WHAT IS THE SPLEEN?
The spleen is a blood-filled organ located in the upper left abdominal cavity. It is a storage organ for red blood cells and contains many specialized white blood cells which act to filter blood. The spleen is part of the immune system and also removes old and damaged blood particles from your system. The spleen helps the body identify and kill bacteria. The spleen can affect the platelet count, the red blood cell count and even the white blood count.
HOW DO I KNOW IF MY SPLEEN SHOULD BE REMOVED?
There are several reasons why a spleen might need to be removed, and the following list, though not all inclusive, includes the most common reasons.
- Auto-immune thrombocytopenia purpura (ITP)
- Haemolytic anaemia
- Hereditary (genetic) conditions
- Other reasons: Sometimes the blood supply to the spleen becomes blocked (infarct) or the artery abnormally expands (aneurysm) and the spleen needs to be removed. Rarely, the spleen can become infected and is best treated with removal.
- Injury from Trauma
WHAT ARE THE ADVANTAGES OF LAPAROSCOPIC SPLENECTOMY?
Individual results may vary depending on your overall condition and health but the usual advantages are:
- Less postoperative pain
- Shorter hospital stay
- Faster return to a regular, solid food diet
- Quicker return to normal activities
- Better cosmetic results
- Fewer incisional hernias
AM I A CANDIDATE FOR LAPAROSCOPIC SPLEEN REMOVAL?
Most patients can have a laparoscopic splenectomy. Though the experience of the surgeon is the biggest factor in a successful outcome, the size of the spleen is the most important determinant in deciding whether the spleen can be removed laparoscopically. When the size of the spleen is extremely large, it is difficult to perform the laparoscopic technique.
WHAT HAPPENS IF THE OPERATION CANNOT BE PERFORMED OR COMPLETED BY THE LAPAROSCOPIC METHOD?
In a small number of patients, the laparoscopic method cannot be performed.
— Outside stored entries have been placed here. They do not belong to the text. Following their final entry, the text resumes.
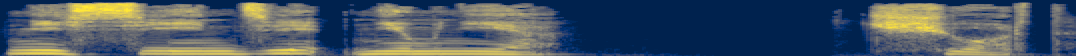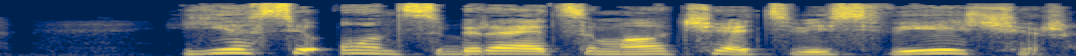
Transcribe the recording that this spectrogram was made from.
ни Синди, ни мне. Чёрт, если он собирается молчать весь вечер,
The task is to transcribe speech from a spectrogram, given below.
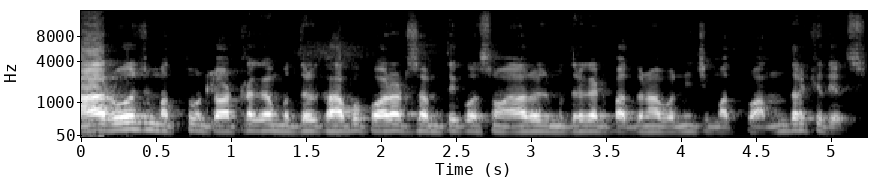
ఆ రోజు మొత్తం టోటల్గా ముద్ర కాపు పోరాట సమితి కోసం ఆ రోజు ముద్రగడ్డి పద్మనాభం నుంచి మొత్తం అందరికీ తెలుసు.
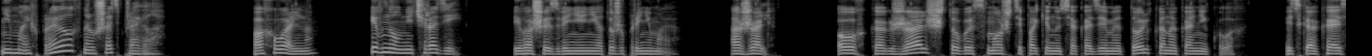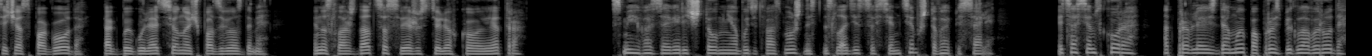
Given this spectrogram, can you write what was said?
Не в моих правилах нарушать правила. «Похвально», — кивнул мне чародей. «И ваши извинения я тоже принимаю. А жаль. Ох, как жаль, что вы сможете покинуть Академию только на каникулах. Ведь какая сейчас погода, так бы гулять всю ночь под звездами и наслаждаться свежестью легкого ветра. Смею вас заверить, что у меня будет возможность насладиться всем тем, что вы описали. Ведь совсем скоро отправляюсь домой по просьбе главы рода.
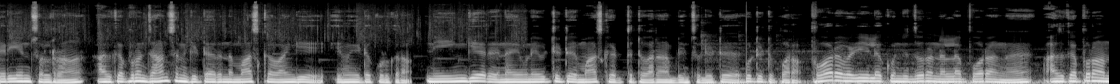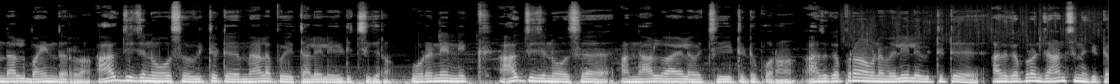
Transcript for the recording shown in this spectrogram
தெரியும்னு சொல்கிறான் அதுக்கப்புறம் ஜான்சன் கிட்ட இருந்த மாஸ்கை வாங்கி இவன்கிட்ட கொடுக்குறான். நீ இங்கே இரு நான் இவனை விட்டுட்டு மாஸ்க் எடுத்துட்டு வரேன் அப்படின்னு சொல்லிட்டு கூட்டிட்டு போகிறான் போகிற வழியில் கொஞ்சம் தூரம் நல்லா போகிறாங்க அதுக்கப்புறம் அந்த ஆள் பயந்துடுறான். ஆக்சிஜன் ஓஸை விட்டுட்டு மேலே போய் தலையில் இடிச்சுக்கிறான். உடனே நிக் ஆக்சிஜன் ஓஸை அந்த ஆள் வாயில் வச்சு இட்டுட்டு போகிறான் அதுக்கப்புறம் அவனை வெளியில் விட்டுட்டு அதுக்கப்புறம் ஜான்சனு கிட்ட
Factors that may increase the possibility of choosing or converting to the “open” procedure may include obesity, a history of prior abdominal surgery causing dense scar tissue, inability to visualize organs or bleeding problems during the operation.
The decision to perform the open procedure is a judgment decision made by your surgeon either before or during the actual operation. When the surgeon feels that it is safest to convert the laparoscopic procedure to an open one, this is not a complication, but rather sound surgical judgment. The decision to convert to an open procedure is strictly based on patient safety.
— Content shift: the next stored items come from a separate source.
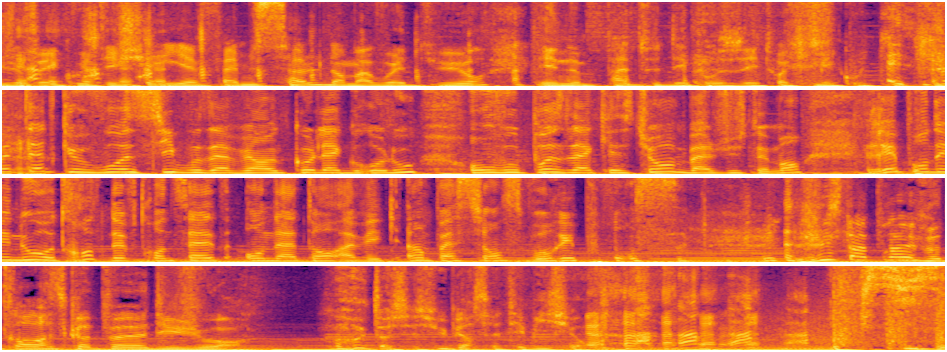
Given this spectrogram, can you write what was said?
je veux écouter Chéri FM seul dans ma voiture et ne pas te déposer, toi qui m'écoutes. Peut-être que vous aussi, vous avez un collègue relou. On vous pose la question. Bah, justement, répondez-nous au 3937. On attend avec impatience vos réponses. Juste après votre horoscope euh, du jour. Oh, c'est super cette émission. 6h,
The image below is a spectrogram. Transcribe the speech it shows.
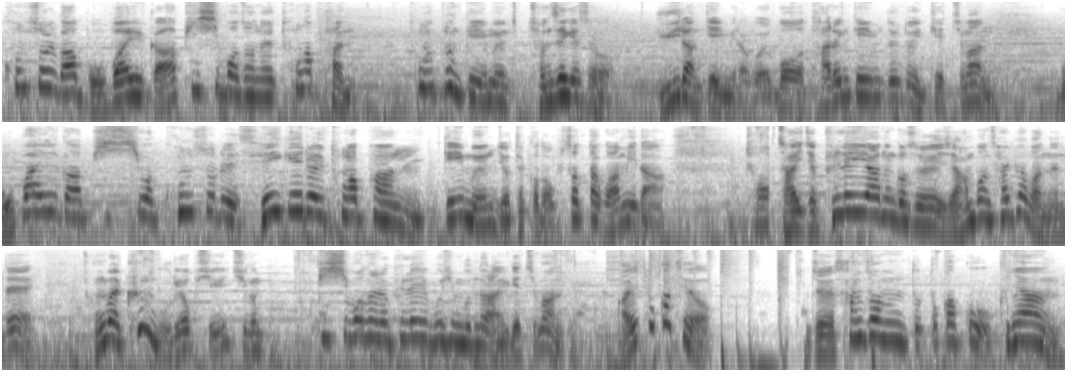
콘솔과 모바일과 PC 버전을 통합한 통합한 게임은 전 세계에서 유일한 게임이라고요. 뭐 다른 게임들도 있겠지만 모바일과 PC와 콘솔의 세 개를 통합한 게임은 여태껏 없었다고 합니다. 저, 자 이제 플레이하는 것을 이제 한번 살펴봤는데 정말 큰 무리 없이 지금 PC 버전을 플레이 보신 분들은 알겠지만 아예 똑같아요. 이제 상점도 똑같고 그냥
WHAT COMPLICATIONS CAN OCCUR?
Complications following laparoscopic splenectomy are infrequent, but you should consult your doctor regarding possible complications based on your specific case.
- Possible complications may include:
- surgical site infections,
- internal bleeding
- infection inside the abdomen at the site where the spleen used to be,
- or the pancreas can become inflamed (pancreatitis) or leak fluid after surgery.
Problems that can occur a few months to years later are hernias at the cannula sites or overwhelming infection throughout the entire body. This complication is also infrequent.
Overwhelming infection that occurs after splenectomy is called OPSI or Overwhelming Post-Splenectomy Infection. OPSI is a result of not having a spleen to fight certain bacterial infections. Immunization is usually given before you have your spleen removed and is one method to help the body fight and prevent infection.
Antibiotics, like penicillin, can be given if an infection develops because the bacteria that commonly cause this type of infection are very sensitive to antibiotics. It is important that you tell your physician or any physician that is covering for your doctor that you had your spleen removed.